Set and shot in Guthrie, Oklahoma, Overexposed tells the story of high school student Erin Prescott (Mary Katherine Duhon) who is drawn into a web of betrayal and violence after her relationship with local golden boy Taylor Cowls (Sam Chance) results in a community-wide sexting scandal.
Written and directed by Conor Allyn with the support of the Oklahoma Film + Music Office, the independent film also stars Marguerite Moreau (Wet Hot American Summer), David Maldonado and Taylor Murphy.
While researching and developing the script, Allyn spoke to a number of high school and college students affected by sexting and was struck both by the nationwide ubiquity of the phenomenon and the serious harm that can result from what seems like innocent flirtation.
Hoping to spark important conversations about safety and responsibility in the smartphone era, Allyn, who was born and raised in North Dallas, sought to produce a film that would feel as universal as the tech-centered reality it depicts.
“One thing I liked about Oklahoma as a setting is that it’s very relatable to anyone in the country,” he said. “It feels like a place that anyone could come from. It identifies as a Great Plains state, it has a Midwest feel to it, it has a Southwest feel to it.”
Having shot his previous feature, Forsaken — co-written with his younger brother Jake Allyn, who plays Jimmy Cowls in Overexposed — in Oklahoma, Conor was particularly taken with the charming, close-knit community of Guthrie and was inspired to use it as the setting for his small-town thriller.
“It had a very cool feel for what we were doing in this movie: trying to talk about a subject that is very contemporary and technologically current and then setting the movie someplace that feels a little bit antiquated,” Allyn said. “Guthrie looks sort of like it was frozen in time in the ’30s or the ’40s, so I thought it would be interesting to have this quaint, beautiful small town where a scandal erupts.”
Like the Oklahoma-based actors and crewmembers he worked with in Guthrie, Conor Allyn got his start outside Hollywood.
After graduating from Georgetown, he was living in Indonesia with his father Rob Allyn, a producer on Overexposed, who was working as a political consultant. A conversation with one of Rob’s clients inspired Conor and his father to co-write a film called Red & White (2009) about the Indonesian War of Independence. The film’s success spawned two sequels, which Conor wrote and directed.
“I count myself very, very lucky,” Allyn said. “If I had just been another kid in Los Angeles who wanted to write and direct movies, I don’t know if I would have ever gotten the opportunity to get behind the camera. I was lucky not to be in Hollywood, to be over in Jakarta. I was a bigger fish in a smaller pond. Similarly, if you’re a really talented actor in Oklahoma or Dallas or Atlanta or something like that, you can get into some projects that you wouldn’t if you were one of a million in Los Angeles.”

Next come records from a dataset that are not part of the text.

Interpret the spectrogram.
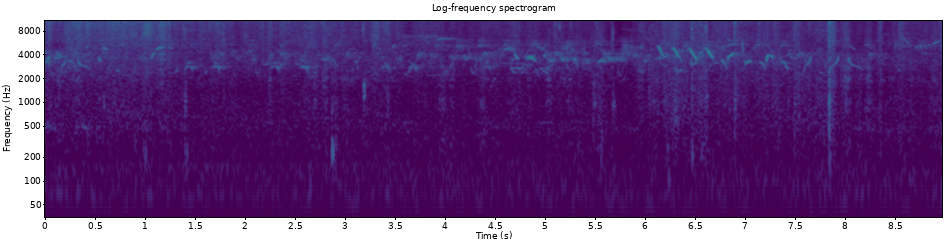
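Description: Faint birdsong: many short high chirping calls over a quiet outdoor background, with a soft click or rustle about three seconds in and another near the end.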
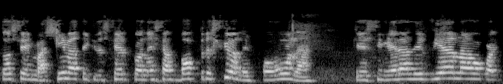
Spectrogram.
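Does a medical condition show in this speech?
Yes: cleft lip and palate; since early childhood.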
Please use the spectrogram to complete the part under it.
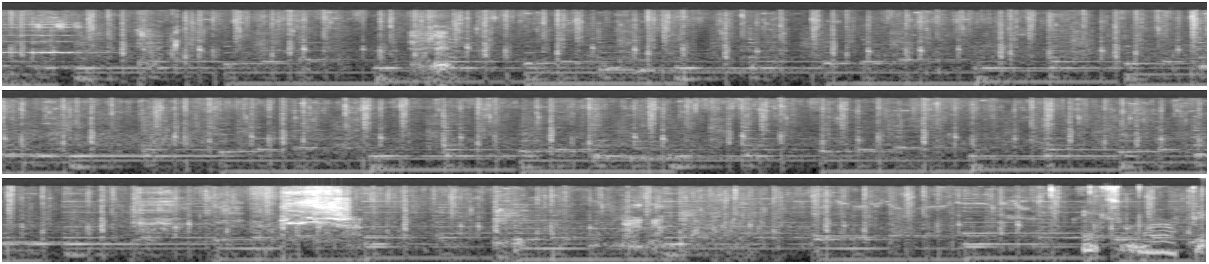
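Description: Continuous riding hoofbeats from a horse in Medieval Dynasty, a steady clip-clop gait over music, with a brief neigh partway through.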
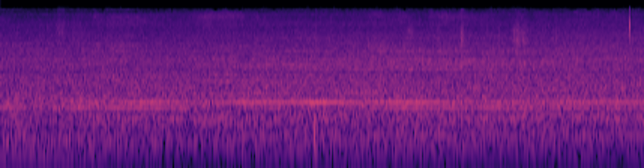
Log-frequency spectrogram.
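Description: Steady machine-shop background hum with a faint high steady whine that sets in about a second in.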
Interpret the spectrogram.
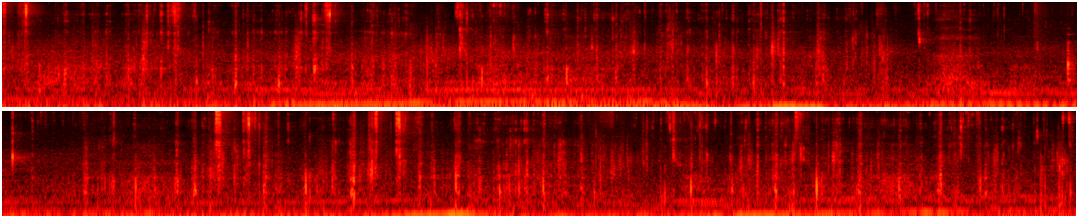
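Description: Close-miked chewing of lo mein noodles: wet mouth sounds with scattered sharp clicks and crunches, over a steady low hum.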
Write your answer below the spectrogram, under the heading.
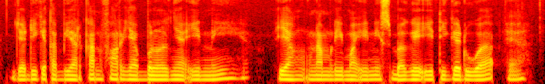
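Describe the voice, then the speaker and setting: Fairly quick and fairly low in pitch, a man speaks with a dark, mellow tone. The sound is dry and close with no echo, in a very clean recording with a silent background. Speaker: programming tutor. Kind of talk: coding tutorial narration.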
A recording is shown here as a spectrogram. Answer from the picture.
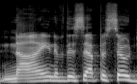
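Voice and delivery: ordinary talk, nothing marked

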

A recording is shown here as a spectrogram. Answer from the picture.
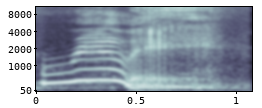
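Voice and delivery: very high, incredulous question; exaggerated doubting onlooker; mock disbelief. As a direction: squeak it out in sceptical surprise. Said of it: "And they go".

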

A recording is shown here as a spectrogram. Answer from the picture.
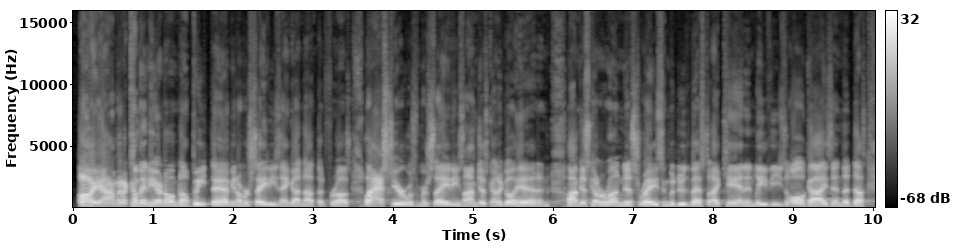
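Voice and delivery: fast, brash mock bragging; cocky racer. Preacher mocking an arrogant F1 driver's boasting, fast and brash. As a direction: swagger through it like a cocky young driver. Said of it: "they are so cocky and arrogant".

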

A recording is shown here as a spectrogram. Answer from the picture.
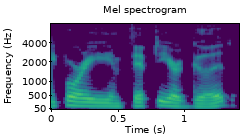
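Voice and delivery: usual speaking voice

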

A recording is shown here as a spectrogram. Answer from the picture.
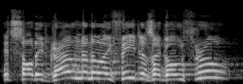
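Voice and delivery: lightly voiced friend urging him on; Hopeful reassuring. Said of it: "And Hopeful says".

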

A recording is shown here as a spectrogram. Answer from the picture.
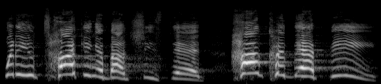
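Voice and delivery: loud, high anguished cry out to God; retold scream. Mother screaming to God over her daughter's death, retold scream. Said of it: "I started screaming".

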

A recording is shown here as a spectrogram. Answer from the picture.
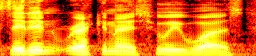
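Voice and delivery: ordinary delivery

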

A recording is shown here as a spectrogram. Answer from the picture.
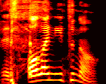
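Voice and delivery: put-on thick Polish accent, confident; Polish dentist accent. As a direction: Polish accent impression, pleased.

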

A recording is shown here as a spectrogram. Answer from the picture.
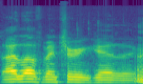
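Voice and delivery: flat, coerced confession; forced hostage statement. Pretend. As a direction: say it like you're being forced. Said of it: "It's so forced".

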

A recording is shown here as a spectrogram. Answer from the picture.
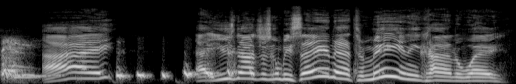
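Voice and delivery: high-pitched, hammed-up New York tough talk; New York accent. Host playing an offended New Yorker, New York accent.

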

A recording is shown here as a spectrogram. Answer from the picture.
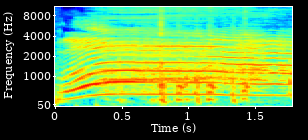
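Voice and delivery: sudden high loud Oh; startled outcry over the dice; surprised shout. Real, not acted. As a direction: yelp at the bad roll. Reacting to a failed roll.

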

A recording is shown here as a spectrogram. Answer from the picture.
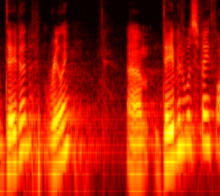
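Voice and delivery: sceptical rising questions; incredulous. Acted. Listener doubting that David was faithful, incredulous. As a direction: question it in disbelief, voice lifting. Acting out a doubting inner thought.

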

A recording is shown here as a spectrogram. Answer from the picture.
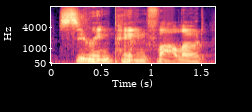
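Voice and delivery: ordinary delivery

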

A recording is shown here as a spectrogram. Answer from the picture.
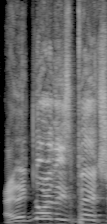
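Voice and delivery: mock diva aside.

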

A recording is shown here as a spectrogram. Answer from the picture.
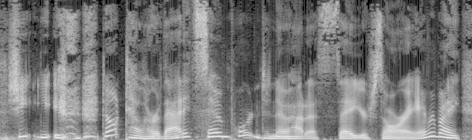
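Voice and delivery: high-pitched, animated mock mother objecting; imitating protesting mother. Mother objecting to niece's homework, in a high mock protest. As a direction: play an insistent mom, voice lifted high. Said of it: "and then my mother, who's a seven".

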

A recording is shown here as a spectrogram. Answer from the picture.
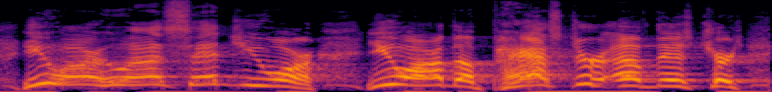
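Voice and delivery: loud, commanding declaration; the Lord commanding the pastor to rise. Retold or imitated. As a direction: thunder it like God's command. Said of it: "the Lord just spoke at the altar and said".

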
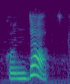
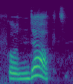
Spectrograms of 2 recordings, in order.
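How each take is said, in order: First: The stress is on the second syllable. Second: The same.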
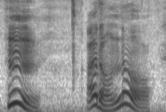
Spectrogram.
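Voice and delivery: ordinary talk

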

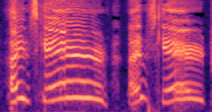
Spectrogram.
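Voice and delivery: high, loud imitation of an overacting actress; hammed-up shriek of fear; mock scared scream. Reviewer mimics the screaming blind character, mock scared scream. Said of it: "All she does is scream".

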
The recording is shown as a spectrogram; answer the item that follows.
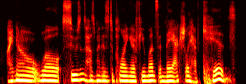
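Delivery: sympathetic, understanding, compassionate tone. Demonstrating a reply to someone whose husband is being deployed; sympathetic tone. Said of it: "read this to you in a sympathetic tone".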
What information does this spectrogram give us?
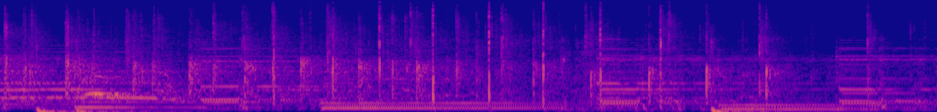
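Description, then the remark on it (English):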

Overexposed is something of a milestone for the Allyn family, in that it’s the first time Rob, Conor, and Jake have all worked together on the same film.
“It was really cool because we’ve all been working on our own things for the past couple of years,” Jake Allyn said.
An actor and screenwriter who enjoys balancing leading and character roles, Jake Allyn had recently wrapped the first season of BET’s popular drama The Quad, in which he portrays college football star BoJohn Folsom, when he traveled to Guthrie to begin filming Overexposed.
“It really turned out beautifully because working with my older brother, who is also my best friend, is extremely easy and we have an extremely close relationship,” Jake Allyn said. “He can direct me by just saying a scene from a movie that we both know really well. He can just say, ‘Remember that scene in Fargo? I need more of that.’ And I’d just say: ‘Got it.’ That’s amazing.”
Both Jake and Conor were impressed by the professionalism and enthusiasm of the local cast and crew they worked with on Overexposed and the welcoming attitude of the townspeople.
“I’d be remiss not to point out how incredibly happy and excited the people were,” Conor Allyn said. “I lived in LA for a couple of years, and when a passersby would see a film shooting, they would honk their horns to mess up the sound. In Oklahoma, they were excited and hardworking, everything that makes me want to come back and do more movies there.”
Jake Allyn has fond memories of time spent in Stacy’s Place, a Guthrie diner with distinctive Western-themed murals that provided catering for the production and also served as a filming location.
“We did a lot of nights, and to be honest, it keeps your enthusiasm up when you are shooting at midnight for your third night in a row and the lady is keeping the stations open so they can make the crew milkshakes just because it’s fun that a movie has come to town,” Jake Allyn said. “It’s a great feeling. Some actors can lose the excitement once they’ve been on a few sets, and that’s something I don’t ever want to lose. Being in Guthrie really keeps that excitement going.”
Print headline: Small-town thrill, Oklahoma filmmaker returns to film a thriller about a sexting scandal